Saenz said that the actions the administration took immediately after the ruling could also come before the new court quickly. The administration refused to allow new applicants despite a subsequent lower court decision in July that mandated it do so. And Acting Department of Homeland Security Secretary Chad Wolf also issued a memo slashing the DACA’s renewable protections from two years to one.
Saenz said those decisions are challengeable and could head to the U.S. Supreme Court because Wolf was not qualified to hold his position, according to the Government Accountability Office.
“There remained questions about what the administration has done in response to that ruling, including the Wolf memo,” he said.
Jason Finkelman, an Austin-based immigration attorney, said the court’sJune decision opened the door to another challenge from the administration which could end DACA altogether.
“I would think that if an appointment is made in the next 45 days of a more conservative justice, it is highly likely that a majority of those justices would put an end to the DACA program,” Finkelman said, adding that thepresident has “made it very clear that he wants to make life difficult for immigrants coming to this country.” Finkelman said.
The TPS case will take longer, but could still reach the high court, Saenz said. Earlier this month a 2-1 panel of appellate judges from the Ninth Circuit Court of Appeals ruled that the administration could end protections for immigrants from El Salvador, Haiti, Nicaragua and Sudan who have received Temporary Protective Status. Others from Nepal and Honduras could also be affected as a separate but similar case on their behalf was placed on hold pending the outcome of the other case. The plaintiffs in that case will petition the full appellate court to hear the case, which could extend into next year.

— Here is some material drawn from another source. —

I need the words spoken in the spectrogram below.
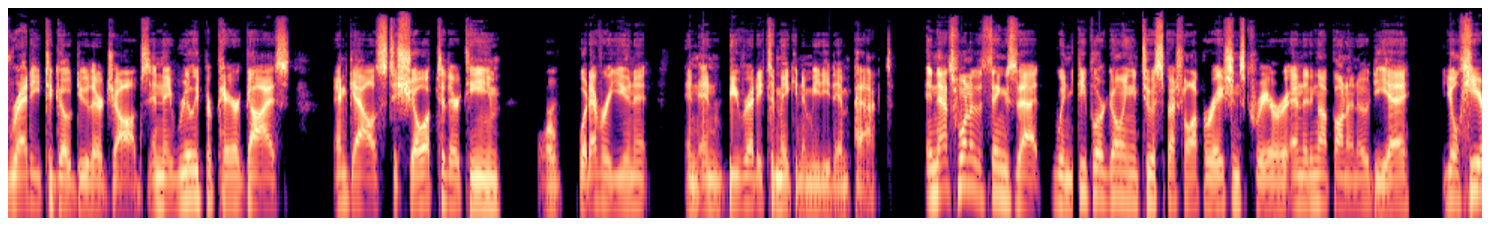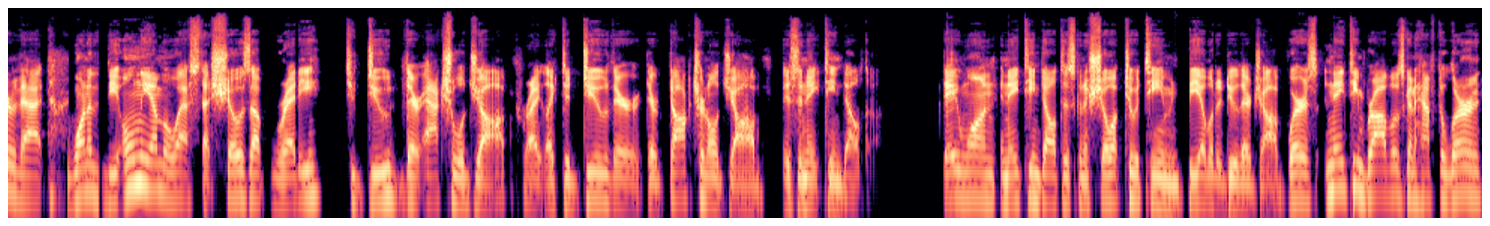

Jackie Watson, an Austin-based immigration attorney who was one of the first in Texas to assist DACA applicants, said predicting how the Supreme Court decides any case isn’t a smart bet, citing the June decision as the most recent example. But what is certain is that Ginsburg’s death means the loss of a justice who weighed carefully the balance of state and federal power on immigration and the effect patchwork laws could have on civil rights.
“For her, there was a reason immigration power is reserved for the federal government and that has to do with uniformity,” Watson said. “I think it does go back, for her, to protect due process in a federal system.”
Watson cited Ginsburg’s dissent on a 2011 decision in which the court ruled that Arizona could revoke the business licenses of employers who knowingly hire undocumented immigrants and mandate use of the federal electronic employment verification system called E-Verify.
Ginsburg was also part of the majority when the court ruled against to the indefinite detention of immigrants subject to deportation if they could not be sent back to their country of origin, which Watson said was also motivated by her respect for due process.
“She didn’t like prolonged, much less indefinite detention,” Watson said. “The detention cases [are]where she was really adamant that the circumstances in which detention is used should be way more sparing.”
Watson said that immigration law isn’t always determined by a justice’s ideology alone, citing a 2004 decision on deportable offenses as an example of how the entire court came together.
That case, Leocal v. Ashcroft, eliminated driving while intoxicated from the list of crimes that blocked deported immigrants from naturalization. The 9-0 decision recently allowed a deported veteran from Texas to finally become a U.S. citizen earlier this month.
Watson said Ginsburg didn’t just consider the legality of the issue, but also the humanity.
“There was an underlying concern for their due process rights and there was an underlying concern for their civil rights,” she said.
This story originally appeared on the Texas Tribune. To read this article in its original format, click here.